Exercise description: If a line in the data below holds the word "then", copy it.
===
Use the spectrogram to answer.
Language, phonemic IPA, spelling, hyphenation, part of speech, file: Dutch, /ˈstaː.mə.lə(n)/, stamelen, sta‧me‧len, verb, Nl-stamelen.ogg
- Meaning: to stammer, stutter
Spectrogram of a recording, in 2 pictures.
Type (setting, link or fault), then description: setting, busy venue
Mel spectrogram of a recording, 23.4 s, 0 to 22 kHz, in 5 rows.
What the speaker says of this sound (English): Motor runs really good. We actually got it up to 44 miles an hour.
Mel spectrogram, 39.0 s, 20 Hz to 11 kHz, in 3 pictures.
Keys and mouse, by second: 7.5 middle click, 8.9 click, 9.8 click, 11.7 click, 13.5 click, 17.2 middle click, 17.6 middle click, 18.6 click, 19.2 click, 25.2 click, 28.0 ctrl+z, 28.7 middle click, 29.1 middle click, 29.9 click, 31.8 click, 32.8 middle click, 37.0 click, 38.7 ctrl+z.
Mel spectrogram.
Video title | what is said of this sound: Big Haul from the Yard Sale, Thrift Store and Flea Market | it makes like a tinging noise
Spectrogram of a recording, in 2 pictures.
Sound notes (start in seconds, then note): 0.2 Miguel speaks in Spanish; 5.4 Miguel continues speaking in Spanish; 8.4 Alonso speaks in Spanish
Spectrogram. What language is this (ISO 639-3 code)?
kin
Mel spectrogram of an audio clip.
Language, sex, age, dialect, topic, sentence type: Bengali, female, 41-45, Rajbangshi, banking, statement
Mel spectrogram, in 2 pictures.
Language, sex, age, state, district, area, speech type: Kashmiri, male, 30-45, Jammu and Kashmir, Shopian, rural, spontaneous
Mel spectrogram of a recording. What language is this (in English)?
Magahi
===
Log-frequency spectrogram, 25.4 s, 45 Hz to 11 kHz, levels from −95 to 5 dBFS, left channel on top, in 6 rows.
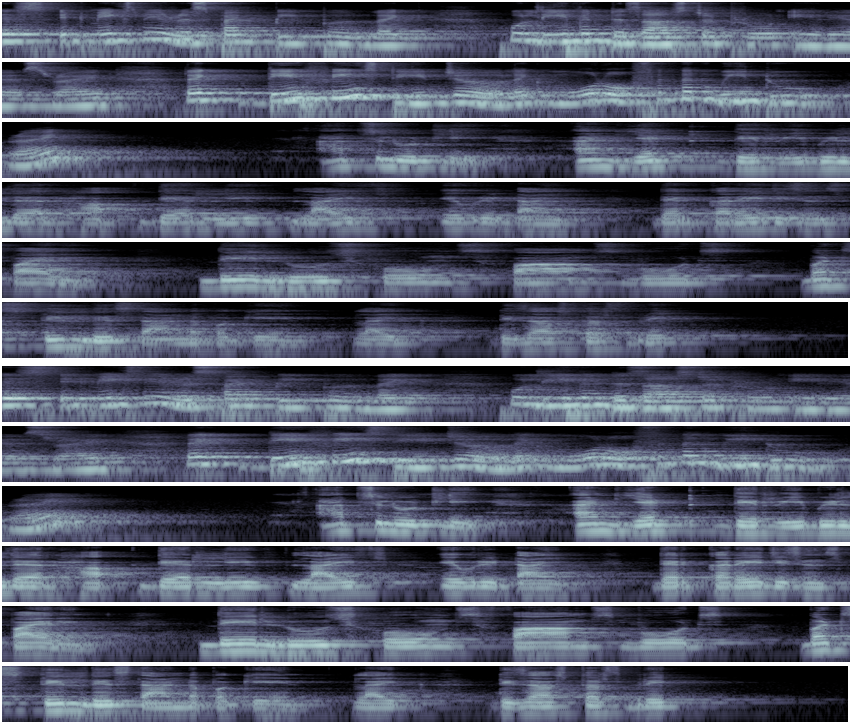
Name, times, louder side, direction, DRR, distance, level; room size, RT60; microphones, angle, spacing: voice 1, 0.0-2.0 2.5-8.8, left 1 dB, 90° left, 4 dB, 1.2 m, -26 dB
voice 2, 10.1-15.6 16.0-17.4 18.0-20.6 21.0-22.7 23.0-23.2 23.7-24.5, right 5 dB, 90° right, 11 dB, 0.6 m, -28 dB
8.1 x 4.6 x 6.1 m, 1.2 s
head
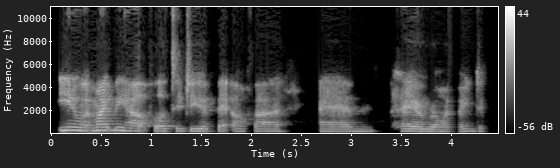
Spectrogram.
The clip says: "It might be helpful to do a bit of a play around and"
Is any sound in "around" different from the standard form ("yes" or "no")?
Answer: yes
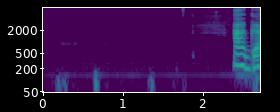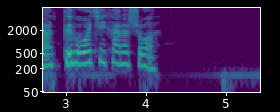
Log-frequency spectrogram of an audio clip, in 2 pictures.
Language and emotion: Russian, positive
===
Solution to this task:
Type (setting, link or fault), then description: setting, busy venue
Sound notes (start in seconds, then note): 0.2 Miguel speaks in Spanish; 5.4 Miguel continues speaking in Spanish; 8.4 Alonso speaks in Spanish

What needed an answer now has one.